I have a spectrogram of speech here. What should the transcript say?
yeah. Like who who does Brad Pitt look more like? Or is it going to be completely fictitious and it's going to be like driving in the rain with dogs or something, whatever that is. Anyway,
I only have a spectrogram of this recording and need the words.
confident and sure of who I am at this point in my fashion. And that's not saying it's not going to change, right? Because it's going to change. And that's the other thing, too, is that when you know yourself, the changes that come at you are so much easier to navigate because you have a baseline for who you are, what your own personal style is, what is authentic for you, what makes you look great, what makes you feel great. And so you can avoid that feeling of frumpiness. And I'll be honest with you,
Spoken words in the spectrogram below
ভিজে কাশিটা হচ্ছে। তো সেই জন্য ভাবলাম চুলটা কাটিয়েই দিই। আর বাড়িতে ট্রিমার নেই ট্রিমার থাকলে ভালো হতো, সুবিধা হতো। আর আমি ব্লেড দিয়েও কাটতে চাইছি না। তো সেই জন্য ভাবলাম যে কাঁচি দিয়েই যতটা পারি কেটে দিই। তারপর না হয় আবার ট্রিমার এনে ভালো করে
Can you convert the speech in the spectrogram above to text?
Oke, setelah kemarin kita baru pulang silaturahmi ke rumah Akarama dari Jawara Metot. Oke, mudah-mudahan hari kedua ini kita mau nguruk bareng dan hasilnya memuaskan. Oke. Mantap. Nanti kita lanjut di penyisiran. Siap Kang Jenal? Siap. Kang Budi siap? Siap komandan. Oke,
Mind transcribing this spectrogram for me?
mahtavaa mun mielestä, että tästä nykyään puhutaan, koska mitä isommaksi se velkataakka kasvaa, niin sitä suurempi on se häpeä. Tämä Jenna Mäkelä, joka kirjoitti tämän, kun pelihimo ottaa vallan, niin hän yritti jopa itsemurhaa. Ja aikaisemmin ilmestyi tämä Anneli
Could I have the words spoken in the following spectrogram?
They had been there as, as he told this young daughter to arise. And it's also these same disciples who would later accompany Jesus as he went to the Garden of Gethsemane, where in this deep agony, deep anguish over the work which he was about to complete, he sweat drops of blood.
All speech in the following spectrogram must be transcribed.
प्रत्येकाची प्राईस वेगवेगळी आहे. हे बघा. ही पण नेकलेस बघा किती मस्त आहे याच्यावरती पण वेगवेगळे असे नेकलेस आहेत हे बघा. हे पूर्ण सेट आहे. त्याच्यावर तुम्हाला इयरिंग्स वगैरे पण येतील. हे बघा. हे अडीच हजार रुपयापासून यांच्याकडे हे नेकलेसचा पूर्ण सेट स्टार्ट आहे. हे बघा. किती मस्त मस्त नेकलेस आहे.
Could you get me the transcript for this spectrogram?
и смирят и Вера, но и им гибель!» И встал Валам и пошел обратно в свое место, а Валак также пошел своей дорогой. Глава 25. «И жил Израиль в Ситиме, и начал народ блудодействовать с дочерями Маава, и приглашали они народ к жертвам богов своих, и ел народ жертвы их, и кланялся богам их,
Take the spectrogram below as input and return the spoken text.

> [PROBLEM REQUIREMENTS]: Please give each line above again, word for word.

> [RESPONSE]:
I have a spectrogram of speech here. What should the transcript say?
yeah. Like who who does Brad Pitt look more like? Or is it going to be completely fictitious and it's going to be like driving in the rain with dogs or something, whatever that is. Anyway,
I only have a spectrogram of this recording and need the words.
confident and sure of who I am at this point in my fashion. And that's not saying it's not going to change, right? Because it's going to change. And that's the other thing, too, is that when you know yourself, the changes that come at you are so much easier to navigate because you have a baseline for who you are, what your own personal style is, what is authentic for you, what makes you look great, what makes you feel great. And so you can avoid that feeling of frumpiness. And I'll be honest with you,
Spoken words in the spectrogram below
ভিজে কাশিটা হচ্ছে। তো সেই জন্য ভাবলাম চুলটা কাটিয়েই দিই। আর বাড়িতে ট্রিমার নেই ট্রিমার থাকলে ভালো হতো, সুবিধা হতো। আর আমি ব্লেড দিয়েও কাটতে চাইছি না। তো সেই জন্য ভাবলাম যে কাঁচি দিয়েই যতটা পারি কেটে দিই। তারপর না হয় আবার ট্রিমার এনে ভালো করে
Can you convert the speech in the spectrogram above to text?
Oke, setelah kemarin kita baru pulang silaturahmi ke rumah Akarama dari Jawara Metot. Oke, mudah-mudahan hari kedua ini kita mau nguruk bareng dan hasilnya memuaskan. Oke. Mantap. Nanti kita lanjut di penyisiran. Siap Kang Jenal? Siap. Kang Budi siap? Siap komandan. Oke,
Mind transcribing this spectrogram for me?
mahtavaa mun mielestä, että tästä nykyään puhutaan, koska mitä isommaksi se velkataakka kasvaa, niin sitä suurempi on se häpeä. Tämä Jenna Mäkelä, joka kirjoitti tämän, kun pelihimo ottaa vallan, niin hän yritti jopa itsemurhaa. Ja aikaisemmin ilmestyi tämä Anneli
Could I have the words spoken in the following spectrogram?
They had been there as, as he told this young daughter to arise. And it's also these same disciples who would later accompany Jesus as he went to the Garden of Gethsemane, where in this deep agony, deep anguish over the work which he was about to complete, he sweat drops of blood.
All speech in the following spectrogram must be transcribed.
प्रत्येकाची प्राईस वेगवेगळी आहे. हे बघा. ही पण नेकलेस बघा किती मस्त आहे याच्यावरती पण वेगवेगळे असे नेकलेस आहेत हे बघा. हे पूर्ण सेट आहे. त्याच्यावर तुम्हाला इयरिंग्स वगैरे पण येतील. हे बघा. हे अडीच हजार रुपयापासून यांच्याकडे हे नेकलेसचा पूर्ण सेट स्टार्ट आहे. हे बघा. किती मस्त मस्त नेकलेस आहे.
Could you get me the transcript for this spectrogram?
и смирят и Вера, но и им гибель!» И встал Валам и пошел обратно в свое место, а Валак также пошел своей дорогой. Глава 25. «И жил Израиль в Ситиме, и начал народ блудодействовать с дочерями Маава, и приглашали они народ к жертвам богов своих, и ел народ жертвы их, и кланялся богам их,
Take the spectrogram below as input and return the spoken text.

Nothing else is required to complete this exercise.